Born: Eartha Mae Keith on January 17, 1927 in the small town of North, in Orangeburg County, South Carolina
Parents: Cherokee Indian/African Descent (mother) Unknown white man (father)
Spouse(s): John William McDonald (married June 6, 1960, divorced 1965)
Children: Kitt McDonald-Shapiro
Grandchildren: John Shapiro and Rachael Shapiro
Education: High School of Performing Arts, New York City, New York
Occupation: Actress, singer, cabaret star, dancer, stand-up comedienne, civil rights activist, voice artist and writer
Accomplishments, Achievements, and Contributions:
From Bio.com: Kitt became a rising star with her appearance in the Broadway review New Faces of 1952. In the production, she sang “Monotonous.” Her performance helped launch her music career with the release of her first album in 1954. The recording featured such signature songs as “I Want To Be Evil” and “C’est Si Bon,” as well as the perennially holiday classic “Santa Baby.”
On the big screen, Kitt starred opposite Nat “King” Cole in the W. C. Handy biopic St. Louis Blues (1958). She netted her one and only Academy Award nomination the following year, for her role as the title character in Anna Lucasta. In the film, Kitt plays a sassy young woman who is forced to use her womanly wiles to survive. She stars opposite Sammy Davis Jr.
In the late 1960s, Kitt played one of her most famous parts—the villainous vixen “Catwoman.” She took over the role, on the TV series Batman, from Julie Newmar. Remarkably, Kitt only played Catwoman on a handful of episodes of the short-lived campy crime show, starring Adam West and Burt Ward, but she made the role her own with her lithe, cat-like frame and her distinctive voice. The series found a second life in reruns, and it remains on the air today.
Known for being blunt and short-tempered at times, Kitt found herself in a media firestorm in 1968. She attended a luncheon on the subject on juvenile delinquency and crime hosted by Lady Bird Johnson at the White House. At the event, Kitt shared her thoughts on the matter, telling the First Lady that “You send the best of this country off to be shot and maimed,” according to the Washington Post. “No wonder the kids rebel and take pot.” Her remarks against the Vietnam War offended Johnson, and made headlines. Her popularity took a significant hit after that, and she spent several years mostly performing abroad.
In 1978, Kitt enjoyed a career renaissance with her performance on Broadway in Timbuktu!. She earned a Tony Award nomination for her role in the play, and received an invitation to the White House by President Jimmy Carter. In 1984, Kitt returned to the music charts with “Where Is My Man.” She continued to win acclaim for her music, including scoring a Grammy Award nomination for 1994’s Back in Business.

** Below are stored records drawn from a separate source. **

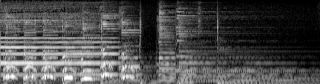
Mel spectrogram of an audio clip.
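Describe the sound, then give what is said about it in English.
A quick run of pitched, yelping barks follows a tune in steady rhythm over an organ-like musical backing, then gives way to sustained accompaniment with no barking. “I'll play them barking dogs all day, but please don't make me play that grandma song.”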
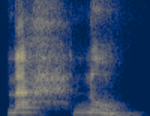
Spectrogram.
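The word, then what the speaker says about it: نحن: adalah kami kami atau dalam bahasa Arab dibacanya nahnu ya nahnu ya nahnu tulisannya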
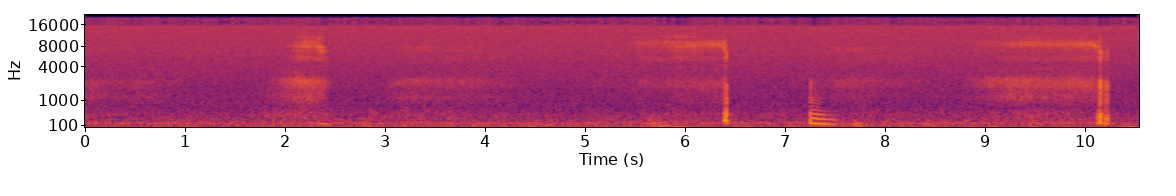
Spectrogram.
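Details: Low, rumbling, human-like snoring from a fat male cat asleep, recorded close to a microphone, with snorting catches at the end of breaths every few seconds.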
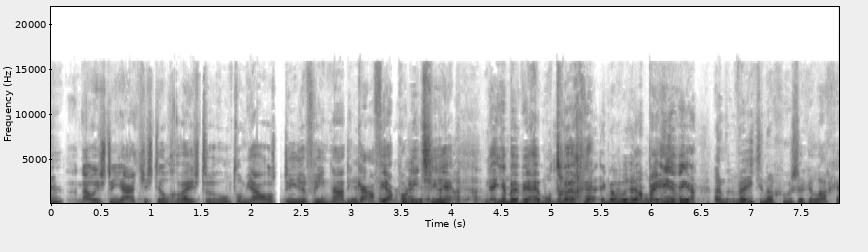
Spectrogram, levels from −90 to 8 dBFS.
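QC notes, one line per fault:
2.25–2.30 s, gap at a join of encoded pieces: separately encoded segments were joined with the encoder's delay and padding left in, opening a 55 ms silence with smeared edges before the sound resumes.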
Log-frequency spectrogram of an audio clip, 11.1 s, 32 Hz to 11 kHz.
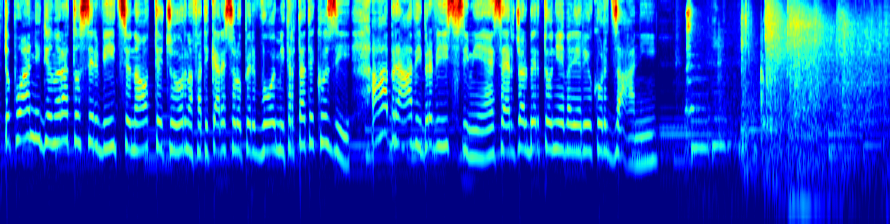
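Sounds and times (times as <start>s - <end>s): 
speech: 0.1s - 8.8s
door slamming shut: 9.0s - 11.1s.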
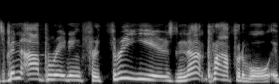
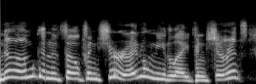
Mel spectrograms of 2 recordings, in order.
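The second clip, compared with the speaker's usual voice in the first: mock self-satisfied, smug, know-it-all, sarcastic tone; 4 semitones higher than usual. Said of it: "I'm gonna think I sound good and say".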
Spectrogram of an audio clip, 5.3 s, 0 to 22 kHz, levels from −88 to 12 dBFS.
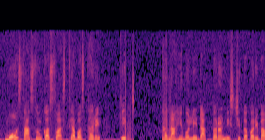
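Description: A noise reduction stage set far too aggressively runs through the whole speech clip, an overdone noise removal that pulls any frequency band near its noise estimate down or out entirely, taking the quieter parts of the voice along. The background collapses to near silence dotted with twinkling specks. Between 2.50 and 3.42 s an intermittent contact, a loose cable or plug, opens the line for about 584 ms. The sound drops out with crackle at both edges, leaving faint hiss during the gap.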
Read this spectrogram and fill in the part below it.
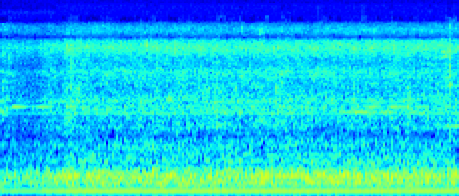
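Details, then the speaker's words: Raypak above-ground pool and spa gas heater after replacing the pressure switch and rollout switch and cleaning: sparks, then fires up into an even low hum and soft steady flame roar with no sputtering or cycling; burner firing normally. "I'm gonna flick it on and we should hear the gas heater fire up. Let's give it a go. Sparking. I just heard it fire up."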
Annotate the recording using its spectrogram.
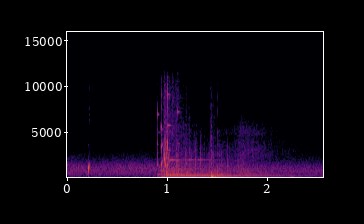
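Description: Confetti bursts with a popping sound.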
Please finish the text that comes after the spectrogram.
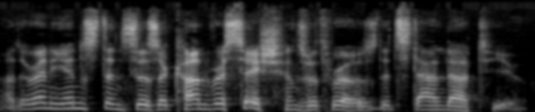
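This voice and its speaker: A solemn, courteous priest, played by a man, speaks in a fairly high male voice. He questions people politely, in the manner of a religious audio drama. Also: normal speed, lightly acted. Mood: courteous, grave.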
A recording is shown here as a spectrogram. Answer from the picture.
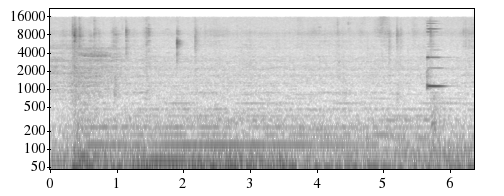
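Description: Otis hydraulic elevator travelling between floors, heard from inside the cab: a steady low hum starts about half a second in and fades out about five seconds in. A short high electronic tone sounds near the end as the car reaches the floor.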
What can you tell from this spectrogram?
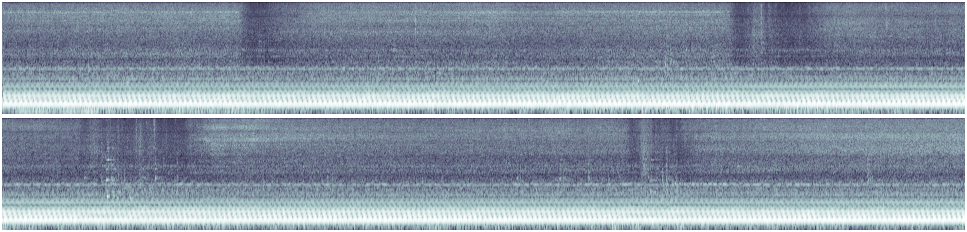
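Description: Electric potter's wheel running at steady speed, a constant electrical hum made of several steady tones, with a faint scraping hiss of a metal trimming tool cutting leather-hard clay that stops briefly a few times as the tool is lifted.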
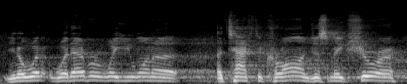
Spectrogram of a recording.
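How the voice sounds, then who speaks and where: A man's voice: high-pitched, steady tone, normal speed, dark tone. A man preaching a sermon in an earnest, conversational way, often repeating himself for emphasis. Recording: echoey hall, long reverb.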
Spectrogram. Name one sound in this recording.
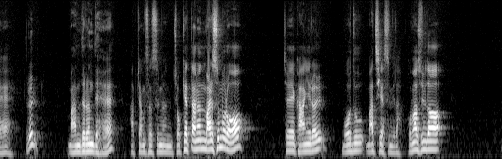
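A middle-aged man lectures calmly and clearly into a microphone.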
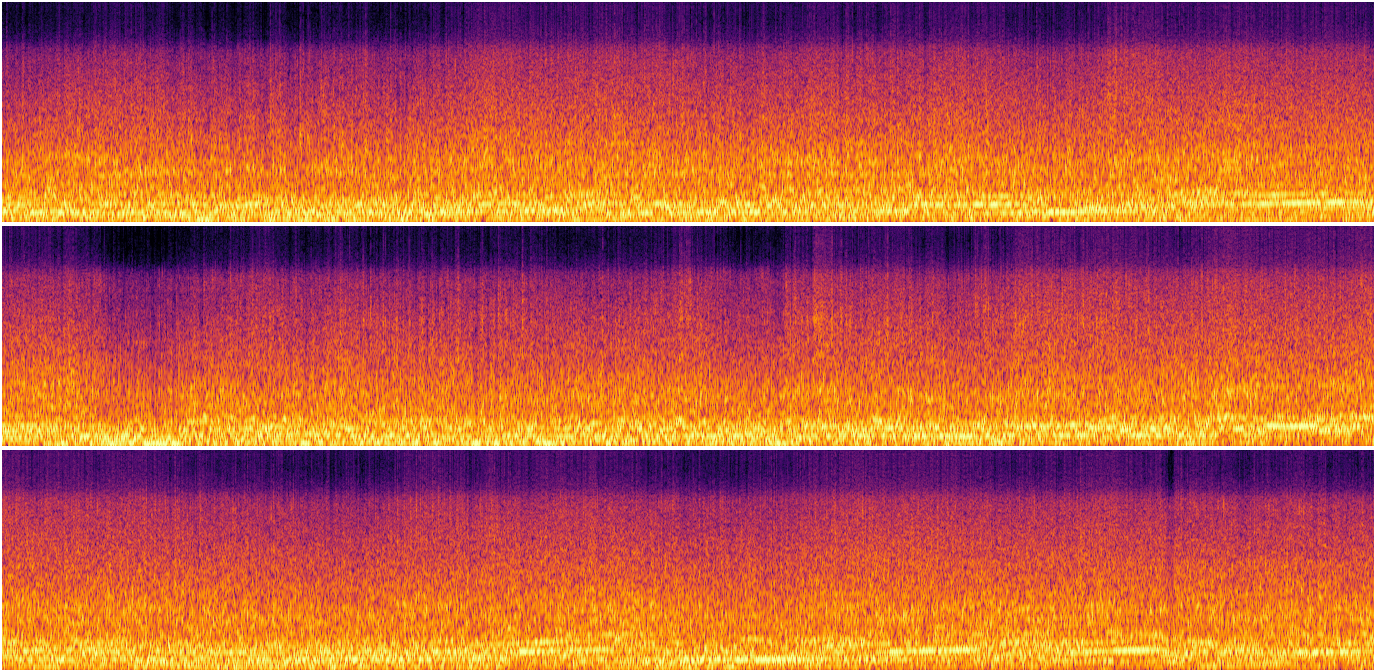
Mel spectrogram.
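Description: Race car engines rising in pitch several times as cars accelerate past, under a loud constant rushing noise.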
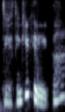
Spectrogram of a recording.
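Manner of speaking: hushed, soft, quiet voice. Speaking in character to Nell so others won't hear: talking quietly. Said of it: "I'm gonna try to talk quietly so nobody else can really hear".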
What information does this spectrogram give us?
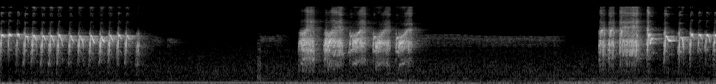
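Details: Grey-cheeked bulbul singing energetically in a sharp 'mbeset', 'ngepik' and 'nembak' style used for tutoring. Three bursts of rapid, harsh chattering notes come at the start, around three seconds and near six seconds. A thin drawn-out tone fills the pauses.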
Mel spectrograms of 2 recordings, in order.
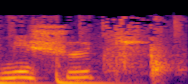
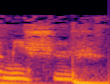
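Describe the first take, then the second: First: The name ends with a t sound. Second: The name ends on a vowel sound. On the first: The speaker calls it right. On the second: The speaker calls it wrong.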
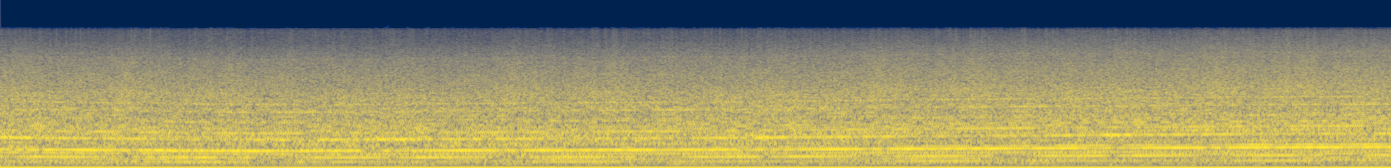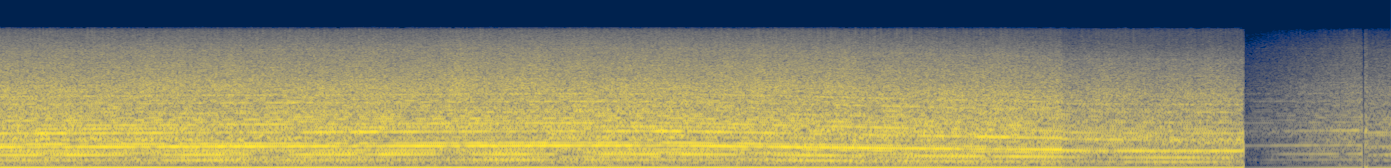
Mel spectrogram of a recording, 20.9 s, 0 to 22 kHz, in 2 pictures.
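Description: A V8 stock car engine drones at full throttle.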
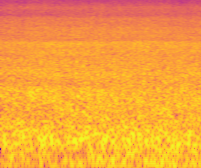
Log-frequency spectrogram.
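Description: A rain-flooded stream rushes over rocks near a campground, a loud, steady broadband roar of churning water that fills the whole moment without pause or voices.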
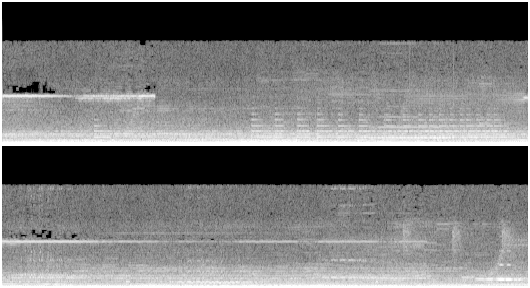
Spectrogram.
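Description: Experimental synthesizer drone music from a Novation Supernova II and Korg microKorg XL: layered sustained tones over a heavy low drone. A thin high whistle sounds at the start and comes back about five seconds in.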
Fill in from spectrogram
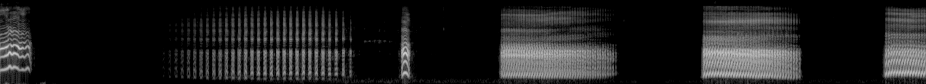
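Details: Bridled tern calling in a series of harsh, rasping bursts. A softer pulsed rattle is followed by a brief sharp note, then three loud grating calls about a second apart, with no other sounds.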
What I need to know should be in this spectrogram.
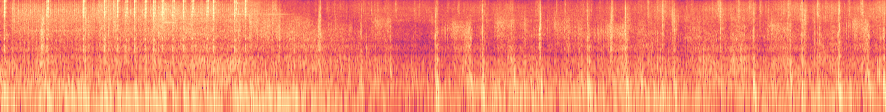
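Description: A propeller plane's engine roars steadily.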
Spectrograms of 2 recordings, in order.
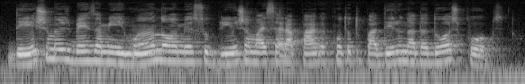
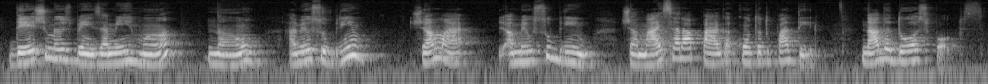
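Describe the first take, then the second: First: It is read straight through without stopping. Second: It is read with pauses between the phrases.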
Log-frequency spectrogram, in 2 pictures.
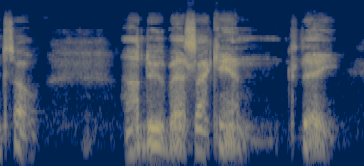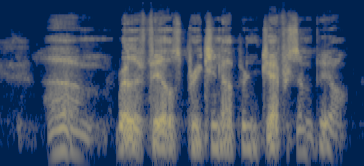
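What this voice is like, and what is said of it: Hoarse voice, coming and going. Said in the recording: “My voice is coming and going ... It's very seldom I get a horse.”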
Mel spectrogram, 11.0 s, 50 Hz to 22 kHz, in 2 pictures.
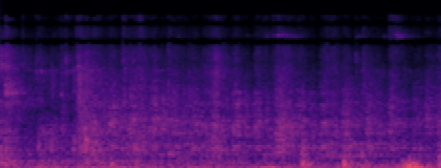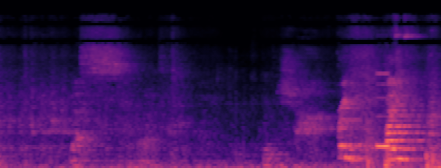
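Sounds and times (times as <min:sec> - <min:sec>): dog panting: 0:00.3 - 0:08.2, 0:10.4 - 0:11.0.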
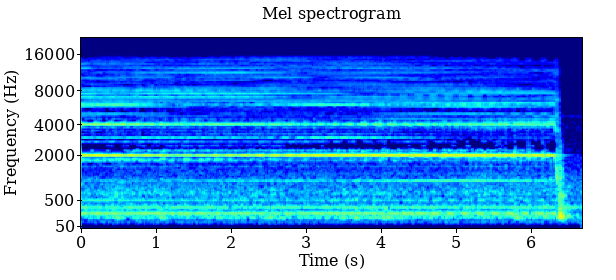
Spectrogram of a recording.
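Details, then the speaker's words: Stepcraft 840 CNC during Z-axis travel setup: steady high motor whine with faint dry scraping as the Z axis lowers, cut off sharply at the limit switch; rail noise concerns owner, cause unclear. "I think we got this worked out just that that noise from the rails that concerns me a little bit"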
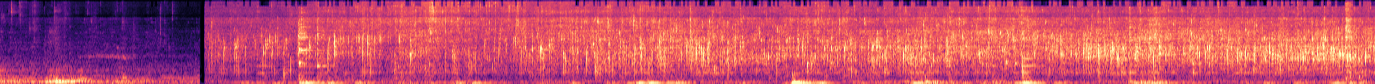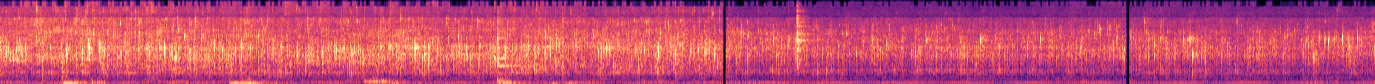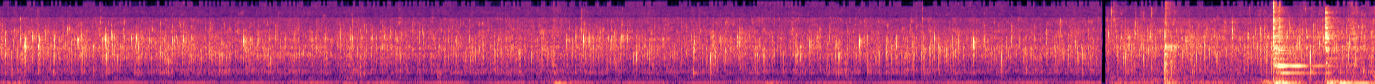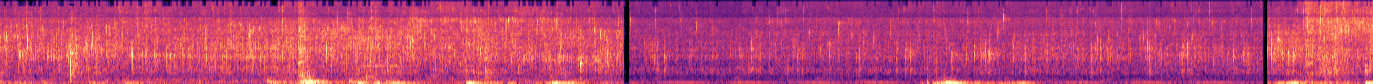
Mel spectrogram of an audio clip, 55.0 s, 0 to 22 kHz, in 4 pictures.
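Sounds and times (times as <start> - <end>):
meat sizzling in hot oil: 2.1 - 54.9
utensil scraping a pan: 2.3 - 20.4, 39.0 - 47.5, 54.0 - 54.9.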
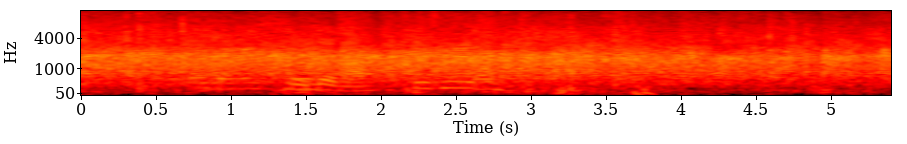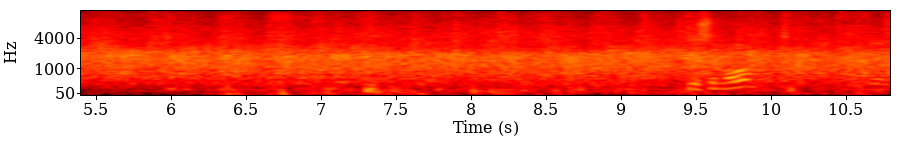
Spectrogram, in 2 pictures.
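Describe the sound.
Steady, dense applause from a crowd fills the whole stretch, a continuous patter of many hands clapping at even loudness, with brief voices murmuring underneath.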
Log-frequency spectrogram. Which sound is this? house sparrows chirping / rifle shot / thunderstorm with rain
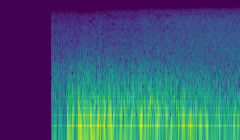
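thunderstorm with rain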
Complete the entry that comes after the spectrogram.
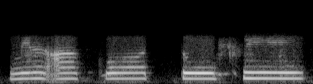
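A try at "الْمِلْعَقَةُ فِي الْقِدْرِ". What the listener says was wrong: Ada alif lamnya, ada alif lamnya.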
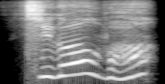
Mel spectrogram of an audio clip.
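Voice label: Vox Deny, Japanese; Kirze; kingsraid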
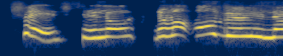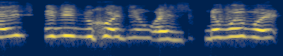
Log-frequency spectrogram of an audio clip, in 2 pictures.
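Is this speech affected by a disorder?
Yes: cerebral palsy; present from birth, affects walking and hand use, scribbled instead of writing, types instead; no longer takes medication, treated at age 8, arms opened up lately, slow typing, extra exam time.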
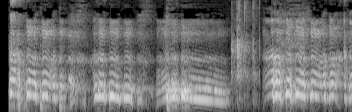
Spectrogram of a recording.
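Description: A baby laughing in loud, high-pitched bursts, with one long falling laugh a little after halfway and a short breathy burst about three seconds in.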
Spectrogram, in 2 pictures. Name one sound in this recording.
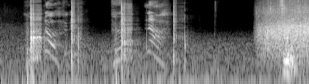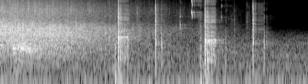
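Tennis balls are struck with sharp pops.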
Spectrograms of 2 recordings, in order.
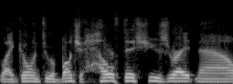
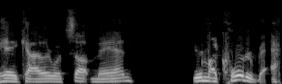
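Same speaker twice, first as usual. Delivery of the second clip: cheesy, buddy-buddy tone laid on thick. Retelling what the coach said to his quarterback: imitating Jonathan Gannon being cheesy. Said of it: "so cheesy".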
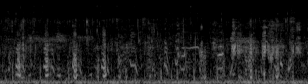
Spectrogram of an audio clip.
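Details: Ducks quack in quick, uneven succession, about three calls a second, with short clear whistles rising late in the passage over a low background rumble.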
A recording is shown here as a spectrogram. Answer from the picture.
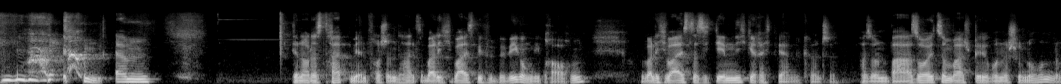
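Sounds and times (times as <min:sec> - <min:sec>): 
speech: 0:00.0 - 0:01.9, 0:02.9 - 0:10.5
person clearing throat: 0:00.2 - 0:01.6.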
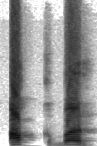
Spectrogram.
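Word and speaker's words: أكبر: अकबर नहीं, अकबर सही लफ्ज है, अकबर। तो यही सही प्रोनाउंसिएशन है।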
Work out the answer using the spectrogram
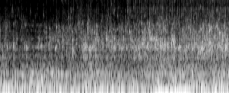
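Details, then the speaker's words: Newly plumbed outdoor hydroponic system, water tank full, first test: low steady pump hum under light even trickle through the lines; pump running normally. "Alright, we just plug it in and let her pump. Pump is running."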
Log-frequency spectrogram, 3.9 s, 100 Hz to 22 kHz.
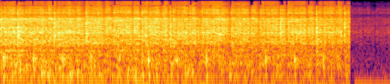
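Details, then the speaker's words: Yamaha Warrior 350 with a reportedly rebuilt engine (new rod and cam) that was knocking badly. Spark plug removed, cranked on the starter: a rough, crunchy grinding under an uneven whir, engine likely needing a rebuild. "so as you can hear, um, I pulled the spark plug out, just turned it over with the starter, and you can hear she's definitely a little bit crunchy."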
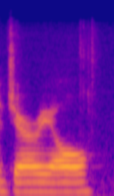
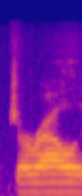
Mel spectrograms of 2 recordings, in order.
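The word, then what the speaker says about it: Jarael: have a shanteek and a jereal or jor-el is John Jackson Miller pronounces it so I have to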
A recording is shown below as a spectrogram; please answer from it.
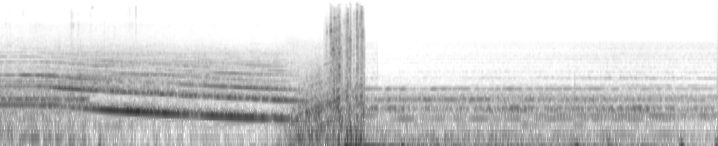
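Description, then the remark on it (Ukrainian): A loud air raid siren wails in Kharkiv, Ukraine, the first wartime siren of the invasion, its tone sliding steadily downward for a few seconds, then a sudden harsh burst of noise cuts in, leaving a low steady rumble with no voices. “Перша комендантська година та перша сирена, яка відтоді стала щоденним символом війни.”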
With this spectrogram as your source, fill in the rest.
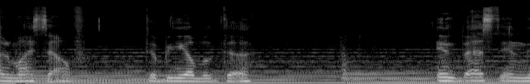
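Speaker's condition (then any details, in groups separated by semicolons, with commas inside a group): ALS; progressing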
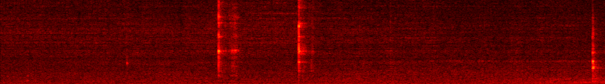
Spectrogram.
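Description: A metal fork clinking against a metal serving spoon: three short sharp clinks, two about two and three seconds in and one at the very end, over a faint steady hiss.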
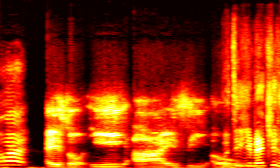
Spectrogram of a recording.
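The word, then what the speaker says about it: Eizo: Ezo. How do you spell that? Azo, E-I-Z-O.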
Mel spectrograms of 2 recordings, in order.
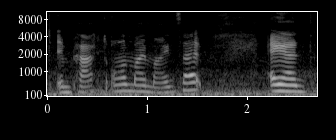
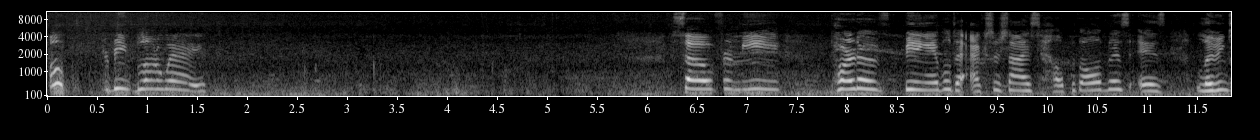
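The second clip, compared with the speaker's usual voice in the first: raised voice against the wind; shouting over wind; 4 semitones higher, 3 dB louder than usual. Real, not acted. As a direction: speak up over gusts of wind. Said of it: "hope you can hear me over the wind".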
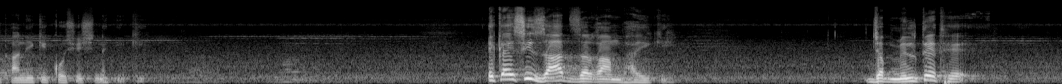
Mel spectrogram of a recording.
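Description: A man speaks with animation into a close microphone, with pauses between phrases.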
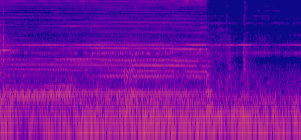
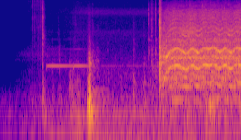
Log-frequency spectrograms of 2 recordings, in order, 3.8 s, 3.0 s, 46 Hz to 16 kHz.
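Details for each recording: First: Salvage Ferrari 360 Spider test fire after the transmission was remounted, with the engine bay partly assembled: after a quiet stretch it catches promptly and settles into a steady, smooth idle with a brief blip. Normal start and idle. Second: Jeep Grand Cherokee 4x4 auction trade-in cranked with starting fluid: steady ragged cranking roar that never runs; coolant bubbles show compression escaping into the cooling system, suggesting blown head gasket and low compression as the no-start cause.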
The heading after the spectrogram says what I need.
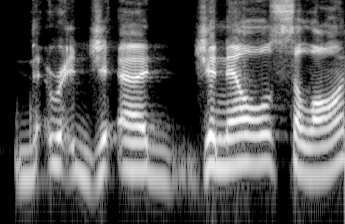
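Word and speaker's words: Janelle Salaun: Janelle Salon, is that how you pronounce it?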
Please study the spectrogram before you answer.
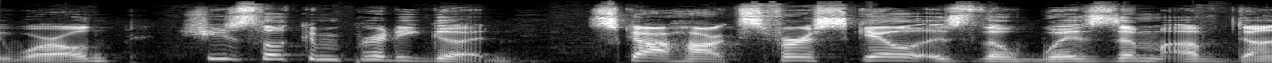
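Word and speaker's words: Scáthach: yes here she is scott hawk that is how her name is pronounced if you have trouble remembering it just maybe think of some gigantic bird of prey that likes to play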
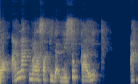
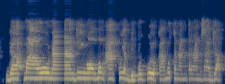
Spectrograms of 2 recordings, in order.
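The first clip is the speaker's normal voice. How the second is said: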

From Wikipedia: Kitt was active in numerous social causes in the 1950s and 1960s. In 1966, she established the Kittsville Youth Foundation, a chartered and non-profit organization for underprivileged youth in the Watts area of Los Angeles. She was also involved with a group of youth in the area of Anacostia in Washington, D.C., who called themselves, “Rebels with a Cause.” Kitt supported the group’s efforts to clean up streets and establish recreation areas in an effort to keep them out of trouble by testifying with them before the House General Subcommittee on Education of the Committee on Education and Labor. In her testimony, in May 1967, Kitt stated that the Rebels’ “achievements and accomplishments should certainly make the adult ‘do-gooders’ realize that these young men and women have performed in 1 short year – with limited finances – that which was not achieved by the same people who might object to turning over some of the duties of planning, rehabilitation, and prevention of juvenile delinquents and juvenile delinquency to those who understand it and are living it”. She added that “the Rebels could act as a model for all urban areas throughout the United States with similar problems”.“Rebels with a Cause” subsequently received the needed funding.
Kitt was also a member of the Women’s International League for Peace and Freedom, thus her criticism of the Vietnam War and its connection to poverty and racial unrest in 1968 can be seen as part of a larger commitment to peace activism.
Like many politically active public figures of her time, Kitt was under surveillance by the CIA, beginning in 1956. After the New York Times discovered the CIA file on Kitt in 1975, she granted the paper permission to print portions of the report, stating: “I have nothing to be afraid of and I have nothing to hide.”
Quotes about or By Eartha:
“She’s The Most Exciting Woman In The World” -Orsen Welles on Eartha Kitt
Two Emmys for her voice role as Yzma, in the animated series, The Emperor’s New Clothes (2006-08). In 2010, she won a third Emmy posthumously for The Wonder Pets, another children’s animated series that airs on Nick Jr.
Death: December 25, 2008 in Weston, Connecticut of colon cancer
I Salute this AMAZING HER-story making sista!